EXERCISE DESCRIPTION. The records must be returned word for word.

DATA FOR THIS TASK.
== Segment start ==

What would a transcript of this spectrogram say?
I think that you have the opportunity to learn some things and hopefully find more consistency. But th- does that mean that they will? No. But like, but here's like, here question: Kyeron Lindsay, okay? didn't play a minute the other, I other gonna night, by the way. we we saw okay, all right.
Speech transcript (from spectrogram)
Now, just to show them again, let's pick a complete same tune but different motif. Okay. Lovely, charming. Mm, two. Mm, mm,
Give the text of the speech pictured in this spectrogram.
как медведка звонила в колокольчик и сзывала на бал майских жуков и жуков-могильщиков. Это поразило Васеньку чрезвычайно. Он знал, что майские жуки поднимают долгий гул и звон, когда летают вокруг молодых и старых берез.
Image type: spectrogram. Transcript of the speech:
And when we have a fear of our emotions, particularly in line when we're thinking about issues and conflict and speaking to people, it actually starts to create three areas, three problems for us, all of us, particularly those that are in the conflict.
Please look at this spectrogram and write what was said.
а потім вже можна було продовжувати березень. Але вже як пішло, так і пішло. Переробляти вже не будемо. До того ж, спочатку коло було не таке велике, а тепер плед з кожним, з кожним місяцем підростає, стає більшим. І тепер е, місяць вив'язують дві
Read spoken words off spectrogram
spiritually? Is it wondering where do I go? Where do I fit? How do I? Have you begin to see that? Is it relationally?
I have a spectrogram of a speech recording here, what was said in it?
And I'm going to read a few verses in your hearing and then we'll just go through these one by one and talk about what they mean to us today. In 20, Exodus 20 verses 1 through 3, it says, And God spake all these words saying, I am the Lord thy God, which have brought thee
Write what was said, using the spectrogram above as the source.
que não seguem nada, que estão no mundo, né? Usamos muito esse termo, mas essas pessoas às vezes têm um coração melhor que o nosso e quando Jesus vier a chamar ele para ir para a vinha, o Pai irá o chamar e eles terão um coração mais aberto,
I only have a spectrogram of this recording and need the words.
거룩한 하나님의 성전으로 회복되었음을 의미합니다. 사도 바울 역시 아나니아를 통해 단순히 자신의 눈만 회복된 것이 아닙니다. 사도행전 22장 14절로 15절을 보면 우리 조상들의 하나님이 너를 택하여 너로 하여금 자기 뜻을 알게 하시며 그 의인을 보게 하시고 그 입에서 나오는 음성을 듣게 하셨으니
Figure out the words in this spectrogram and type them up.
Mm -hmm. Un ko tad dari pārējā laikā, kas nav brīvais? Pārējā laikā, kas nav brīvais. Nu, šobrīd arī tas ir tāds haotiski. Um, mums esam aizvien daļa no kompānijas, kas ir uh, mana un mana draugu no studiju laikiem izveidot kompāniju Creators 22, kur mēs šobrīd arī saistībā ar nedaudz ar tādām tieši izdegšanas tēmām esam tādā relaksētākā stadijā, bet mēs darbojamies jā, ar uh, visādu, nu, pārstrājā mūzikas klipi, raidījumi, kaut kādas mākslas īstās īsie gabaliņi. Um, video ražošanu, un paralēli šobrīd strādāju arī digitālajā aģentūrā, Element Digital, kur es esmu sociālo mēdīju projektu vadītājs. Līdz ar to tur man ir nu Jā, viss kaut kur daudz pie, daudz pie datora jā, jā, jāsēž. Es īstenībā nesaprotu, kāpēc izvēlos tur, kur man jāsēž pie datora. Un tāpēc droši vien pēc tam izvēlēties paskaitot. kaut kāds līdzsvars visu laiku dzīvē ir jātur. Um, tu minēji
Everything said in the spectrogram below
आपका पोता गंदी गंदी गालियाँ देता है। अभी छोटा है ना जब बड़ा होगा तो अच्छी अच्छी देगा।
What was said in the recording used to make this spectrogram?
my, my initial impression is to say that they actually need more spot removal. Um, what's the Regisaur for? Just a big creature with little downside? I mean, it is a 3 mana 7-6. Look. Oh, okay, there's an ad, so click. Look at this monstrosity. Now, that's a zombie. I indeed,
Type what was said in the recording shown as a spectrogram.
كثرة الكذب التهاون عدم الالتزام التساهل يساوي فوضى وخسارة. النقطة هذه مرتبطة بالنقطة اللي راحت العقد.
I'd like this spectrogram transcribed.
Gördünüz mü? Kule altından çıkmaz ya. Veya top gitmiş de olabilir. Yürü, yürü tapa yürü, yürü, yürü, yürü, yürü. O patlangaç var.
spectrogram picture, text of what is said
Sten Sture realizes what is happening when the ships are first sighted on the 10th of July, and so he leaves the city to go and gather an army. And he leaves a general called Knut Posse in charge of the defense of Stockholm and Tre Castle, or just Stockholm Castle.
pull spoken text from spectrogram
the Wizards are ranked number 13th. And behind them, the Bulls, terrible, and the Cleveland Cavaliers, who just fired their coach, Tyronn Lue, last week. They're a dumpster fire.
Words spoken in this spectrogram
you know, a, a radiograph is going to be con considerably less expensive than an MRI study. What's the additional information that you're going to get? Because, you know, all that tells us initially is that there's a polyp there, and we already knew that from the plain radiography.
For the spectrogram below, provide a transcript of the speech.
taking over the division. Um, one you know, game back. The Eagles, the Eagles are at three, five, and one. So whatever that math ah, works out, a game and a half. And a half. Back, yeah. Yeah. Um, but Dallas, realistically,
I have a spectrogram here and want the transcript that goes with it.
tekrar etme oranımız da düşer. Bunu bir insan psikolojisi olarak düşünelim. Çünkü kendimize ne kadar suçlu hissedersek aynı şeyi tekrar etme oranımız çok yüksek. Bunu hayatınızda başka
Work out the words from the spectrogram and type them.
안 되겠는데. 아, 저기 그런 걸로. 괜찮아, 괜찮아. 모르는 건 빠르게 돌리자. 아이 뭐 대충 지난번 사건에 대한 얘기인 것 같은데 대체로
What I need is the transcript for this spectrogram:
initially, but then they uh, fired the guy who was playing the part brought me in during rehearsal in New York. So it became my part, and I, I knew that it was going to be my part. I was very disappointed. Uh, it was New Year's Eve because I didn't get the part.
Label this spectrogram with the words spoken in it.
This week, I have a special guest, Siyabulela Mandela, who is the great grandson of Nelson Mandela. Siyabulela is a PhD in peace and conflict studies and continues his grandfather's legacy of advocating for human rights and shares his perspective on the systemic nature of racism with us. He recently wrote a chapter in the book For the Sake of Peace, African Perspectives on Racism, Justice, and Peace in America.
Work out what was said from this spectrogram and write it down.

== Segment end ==

RESPONSE.
What would a transcript of this spectrogram say?
I think that you have the opportunity to learn some things and hopefully find more consistency. But th- does that mean that they will? No. But like, but here's like, here question: Kyeron Lindsay, okay? didn't play a minute the other, I other gonna night, by the way. we we saw okay, all right.
Speech transcript (from spectrogram)
Now, just to show them again, let's pick a complete same tune but different motif. Okay. Lovely, charming. Mm, two. Mm, mm,
Give the text of the speech pictured in this spectrogram.
как медведка звонила в колокольчик и сзывала на бал майских жуков и жуков-могильщиков. Это поразило Васеньку чрезвычайно. Он знал, что майские жуки поднимают долгий гул и звон, когда летают вокруг молодых и старых берез.
Image type: spectrogram. Transcript of the speech:
And when we have a fear of our emotions, particularly in line when we're thinking about issues and conflict and speaking to people, it actually starts to create three areas, three problems for us, all of us, particularly those that are in the conflict.
Please look at this spectrogram and write what was said.
а потім вже можна було продовжувати березень. Але вже як пішло, так і пішло. Переробляти вже не будемо. До того ж, спочатку коло було не таке велике, а тепер плед з кожним, з кожним місяцем підростає, стає більшим. І тепер е, місяць вив'язують дві
Read spoken words off spectrogram
spiritually? Is it wondering where do I go? Where do I fit? How do I? Have you begin to see that? Is it relationally?
I have a spectrogram of a speech recording here, what was said in it?
And I'm going to read a few verses in your hearing and then we'll just go through these one by one and talk about what they mean to us today. In 20, Exodus 20 verses 1 through 3, it says, And God spake all these words saying, I am the Lord thy God, which have brought thee
Write what was said, using the spectrogram above as the source.
que não seguem nada, que estão no mundo, né? Usamos muito esse termo, mas essas pessoas às vezes têm um coração melhor que o nosso e quando Jesus vier a chamar ele para ir para a vinha, o Pai irá o chamar e eles terão um coração mais aberto,
I only have a spectrogram of this recording and need the words.
거룩한 하나님의 성전으로 회복되었음을 의미합니다. 사도 바울 역시 아나니아를 통해 단순히 자신의 눈만 회복된 것이 아닙니다. 사도행전 22장 14절로 15절을 보면 우리 조상들의 하나님이 너를 택하여 너로 하여금 자기 뜻을 알게 하시며 그 의인을 보게 하시고 그 입에서 나오는 음성을 듣게 하셨으니
Figure out the words in this spectrogram and type them up.
Mm -hmm. Un ko tad dari pārējā laikā, kas nav brīvais? Pārējā laikā, kas nav brīvais. Nu, šobrīd arī tas ir tāds haotiski. Um, mums esam aizvien daļa no kompānijas, kas ir uh, mana un mana draugu no studiju laikiem izveidot kompāniju Creators 22, kur mēs šobrīd arī saistībā ar nedaudz ar tādām tieši izdegšanas tēmām esam tādā relaksētākā stadijā, bet mēs darbojamies jā, ar uh, visādu, nu, pārstrājā mūzikas klipi, raidījumi, kaut kādas mākslas īstās īsie gabaliņi. Um, video ražošanu, un paralēli šobrīd strādāju arī digitālajā aģentūrā, Element Digital, kur es esmu sociālo mēdīju projektu vadītājs. Līdz ar to tur man ir nu Jā, viss kaut kur daudz pie, daudz pie datora jā, jā, jāsēž. Es īstenībā nesaprotu, kāpēc izvēlos tur, kur man jāsēž pie datora. Un tāpēc droši vien pēc tam izvēlēties paskaitot. kaut kāds līdzsvars visu laiku dzīvē ir jātur. Um, tu minēji
Everything said in the spectrogram below
आपका पोता गंदी गंदी गालियाँ देता है। अभी छोटा है ना जब बड़ा होगा तो अच्छी अच्छी देगा।
What was said in the recording used to make this spectrogram?
my, my initial impression is to say that they actually need more spot removal. Um, what's the Regisaur for? Just a big creature with little downside? I mean, it is a 3 mana 7-6. Look. Oh, okay, there's an ad, so click. Look at this monstrosity. Now, that's a zombie. I indeed,
Type what was said in the recording shown as a spectrogram.
كثرة الكذب التهاون عدم الالتزام التساهل يساوي فوضى وخسارة. النقطة هذه مرتبطة بالنقطة اللي راحت العقد.
I'd like this spectrogram transcribed.
Gördünüz mü? Kule altından çıkmaz ya. Veya top gitmiş de olabilir. Yürü, yürü tapa yürü, yürü, yürü, yürü, yürü. O patlangaç var.
spectrogram picture, text of what is said
Sten Sture realizes what is happening when the ships are first sighted on the 10th of July, and so he leaves the city to go and gather an army. And he leaves a general called Knut Posse in charge of the defense of Stockholm and Tre Castle, or just Stockholm Castle.
pull spoken text from spectrogram
the Wizards are ranked number 13th. And behind them, the Bulls, terrible, and the Cleveland Cavaliers, who just fired their coach, Tyronn Lue, last week. They're a dumpster fire.
Words spoken in this spectrogram
you know, a, a radiograph is going to be con considerably less expensive than an MRI study. What's the additional information that you're going to get? Because, you know, all that tells us initially is that there's a polyp there, and we already knew that from the plain radiography.
For the spectrogram below, provide a transcript of the speech.
taking over the division. Um, one you know, game back. The Eagles, the Eagles are at three, five, and one. So whatever that math ah, works out, a game and a half. And a half. Back, yeah. Yeah. Um, but Dallas, realistically,
I have a spectrogram here and want the transcript that goes with it.
tekrar etme oranımız da düşer. Bunu bir insan psikolojisi olarak düşünelim. Çünkü kendimize ne kadar suçlu hissedersek aynı şeyi tekrar etme oranımız çok yüksek. Bunu hayatınızda başka
Work out the words from the spectrogram and type them.
안 되겠는데. 아, 저기 그런 걸로. 괜찮아, 괜찮아. 모르는 건 빠르게 돌리자. 아이 뭐 대충 지난번 사건에 대한 얘기인 것 같은데 대체로
What I need is the transcript for this spectrogram:
initially, but then they uh, fired the guy who was playing the part brought me in during rehearsal in New York. So it became my part, and I, I knew that it was going to be my part. I was very disappointed. Uh, it was New Year's Eve because I didn't get the part.
Label this spectrogram with the words spoken in it.
This week, I have a special guest, Siyabulela Mandela, who is the great grandson of Nelson Mandela. Siyabulela is a PhD in peace and conflict studies and continues his grandfather's legacy of advocating for human rights and shares his perspective on the systemic nature of racism with us. He recently wrote a chapter in the book For the Sake of Peace, African Perspectives on Racism, Justice, and Peace in America.
Work out what was said from this spectrogram and write it down.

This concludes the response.